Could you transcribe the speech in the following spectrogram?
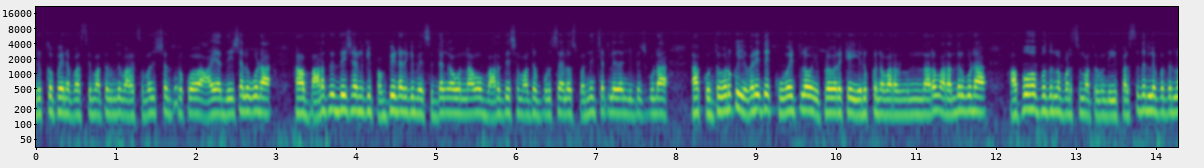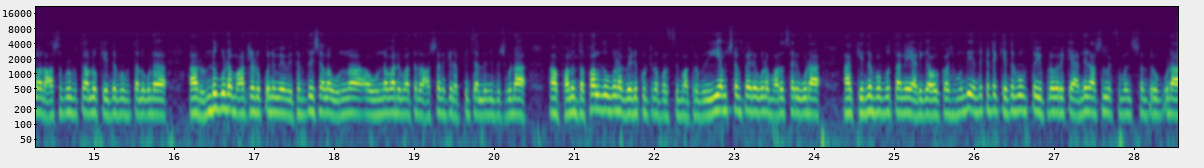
ఇరుక్కుపోయిన పరిస్థితి మాత్రం ఉంది. వాళ్ళకి సంబంధించినంత వరకు ఆయా దేశాలు కూడా భారతదేశానికి పంపించడానికి మేము సిద్ధంగా ఉన్నాము. భారతదేశం మాత్రం పూర్తి స్థాయిలో స్పందించట్లేదని చెప్పేసి కూడా కొంతవరకు ఎవరైతే కువైట్లో ఇప్పటివరకే ఎరుక్కున్న వారు ఉన్నారో వారందరూ కూడా అపోహపోతున్న పరిస్థితి మాత్రం ఉంది. ఈ పరిస్థితుల నేపథ్యంలో రాష్ట్ర ప్రభుత్వాలు కేంద్ర ప్రభుత్వాలు కూడా ఆ రెండు కూడా మాట్లాడుకొని మేము ఇతర దేశాల్లో ఉన్న ఉన్నవారిని మాత్రం రాష్ట్రానికి రప్పించాలని చెప్పేసి కూడా పలు దఫాలుగా కూడా వేడుకుంటున్న పరిస్థితి మాత్రం ఉంది. ఈ అంశంపైన కూడా మరోసారి కూడా ఆ కేంద్ర ప్రభుత్వాన్ని అడిగే అవకాశం ఉంది. ఎందుకంటే కేంద్ర ప్రభుత్వం ఇప్పటివరకే అన్ని రాష్ట్రాలకు సంబంధించినంత వరకు కూడా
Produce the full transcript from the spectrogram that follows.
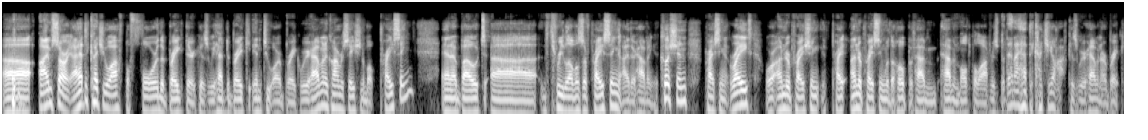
Uh, I'm sorry, I had to cut you off before the break there because we had to break into our break. We were having a conversation about pricing and about uh, three levels of pricing: either having a cushion, pricing it right, or underpricing, pri- underpricing with the hope of having having multiple offers. But then I had to cut you off because we were having our break.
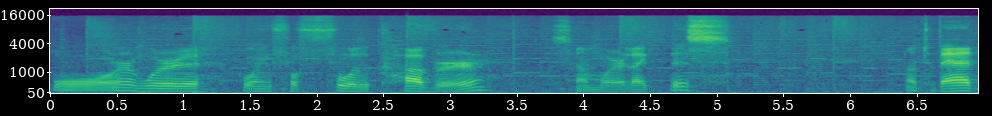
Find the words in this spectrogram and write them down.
or we're going for full cover somewhere like this. Not too bad.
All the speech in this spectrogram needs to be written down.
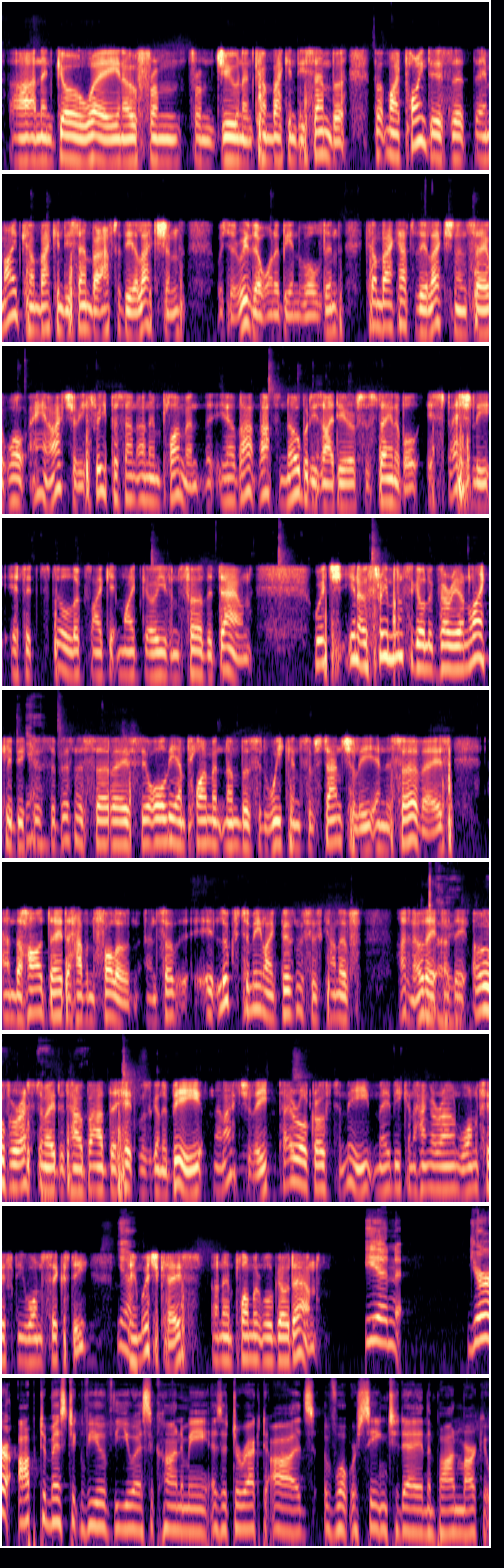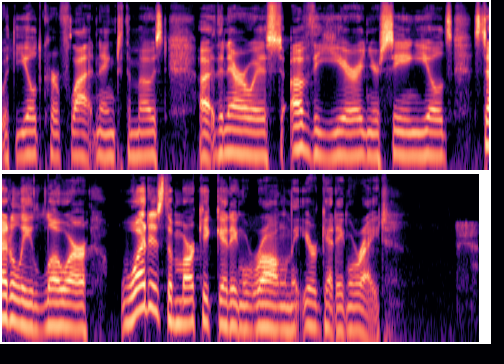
uh, and then go away, you know, from from June and come back in December. But my point is that they might come back in December after the election, which they really don't want to be involved in. Come back after the election and say, well, you know, actually, three percent unemployment, you know, that that's nobody's idea of sustainable, especially if it still looks like it might go even further down which you know three months ago looked very unlikely because Yeah. the business surveys, the- all the employment numbers had weakened substantially in the surveys, and the hard data haven't followed. And so it looks to me like business is kind of I don't know, they, they overestimated how bad the hit was going to be, and actually, payroll growth to me maybe can hang around 150, 160, Yeah. in which case, unemployment will go down. Ian, your optimistic view of the U.S. economy is at direct odds of what we're seeing today in the bond market with the yield curve flattening to the most, uh, the narrowest of the year, and you're seeing yields steadily lower. What is the market getting wrong that you're getting right?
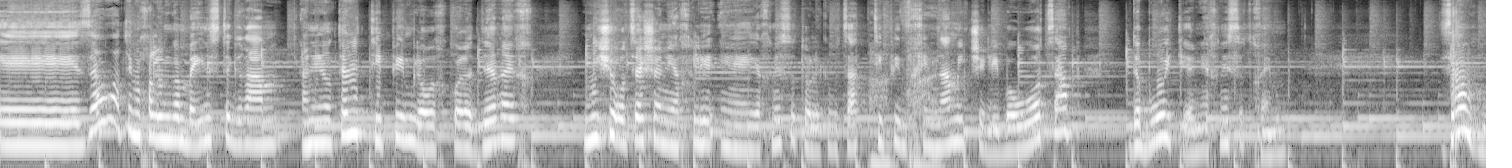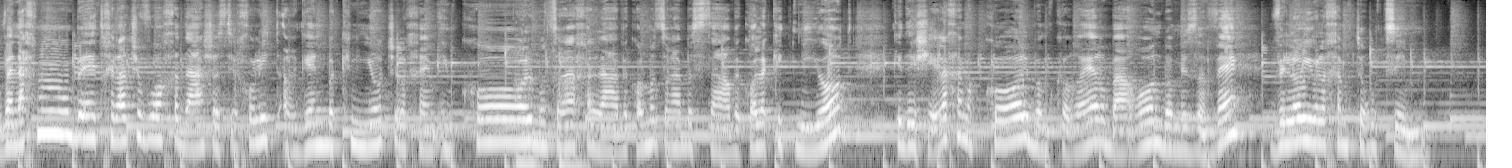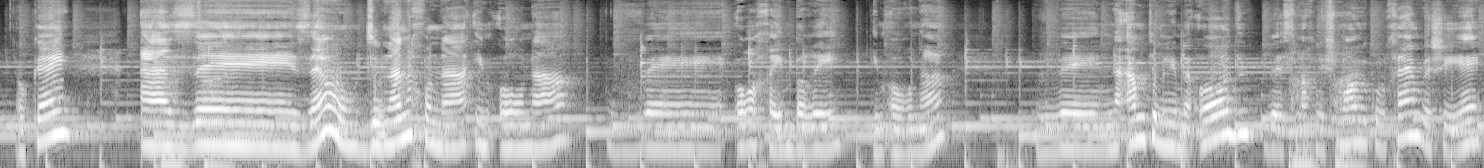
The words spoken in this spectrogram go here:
אה, זהו, אתם יכולים גם באינסטגרם, אני נותנת טיפים לאורך כל הדרך. מי שרוצה שאני אכניס אותו לקבוצת טיפים חינמית שלי בוואטסאפ, דברו איתי, אני אכניס אתכם. זהו, ואנחנו בתחילת שבוע חדש, אז תלכו להתארגן בקניות שלכם עם כל מוצרי החלב וכל מוצרי הבשר וכל הקטניות, כדי שיהיה לכם הכל במקרר, בארון, במזווה, ולא יהיו לכם תירוצים, אוקיי? אז אה, זהו, תזונה נכונה עם אורנה ואורח חיים בריא עם אורנה. ונעמתם לי מאוד, ואשמח לשמוע מכולכם, ושיהיה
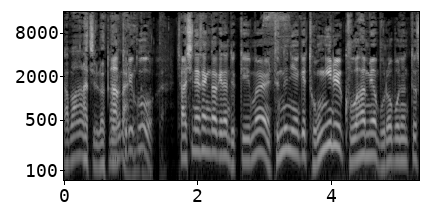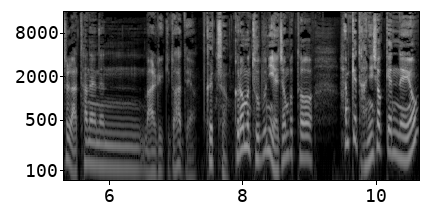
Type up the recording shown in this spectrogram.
가방 하나 질렀네요. 아, 그리고 자신의 생각이나 느낌을 듣는 이에게 동의를 구하며 물어보는 뜻을 나타내는 말이기도 하대요. 그렇죠. 그러면 두 분이 예전부터 함께 다니셨겠네요?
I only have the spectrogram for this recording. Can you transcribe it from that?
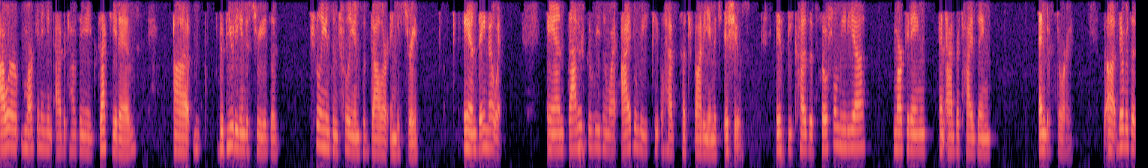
our marketing and advertising executives, uh, the beauty industry is a trillions and trillions of dollar industry, and they know it and that is the reason why I believe people have such body image issues is because of social media, marketing, and advertising. End of story. Uh, there was a,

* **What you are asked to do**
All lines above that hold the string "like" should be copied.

* **Output for this task**
or we're going for full cover somewhere like this. Not too bad.
uh, and then go away, you know, from from June and come back in December. But my point is that they might come back in December after the election, which they really don't want to be involved in. Come back after the election and say, well, you know, actually, three percent unemployment, you know, that that's nobody's idea of sustainable, especially if it still looks like it might go even further down which you know three months ago looked very unlikely because Yeah. the business surveys, the- all the employment numbers had weakened substantially in the surveys, and the hard data haven't followed. And so it looks to me like business is kind of I don't know, they, they overestimated how bad the hit was going to be, and actually, payroll growth to me maybe can hang around 150, 160, Yeah. in which case, unemployment will go down. Ian, your optimistic view of the U.S. economy is at direct odds of what we're seeing today in the bond market with the yield curve flattening to the most, uh, the narrowest of the year, and you're seeing yields steadily lower. What is the market getting wrong that you're getting right?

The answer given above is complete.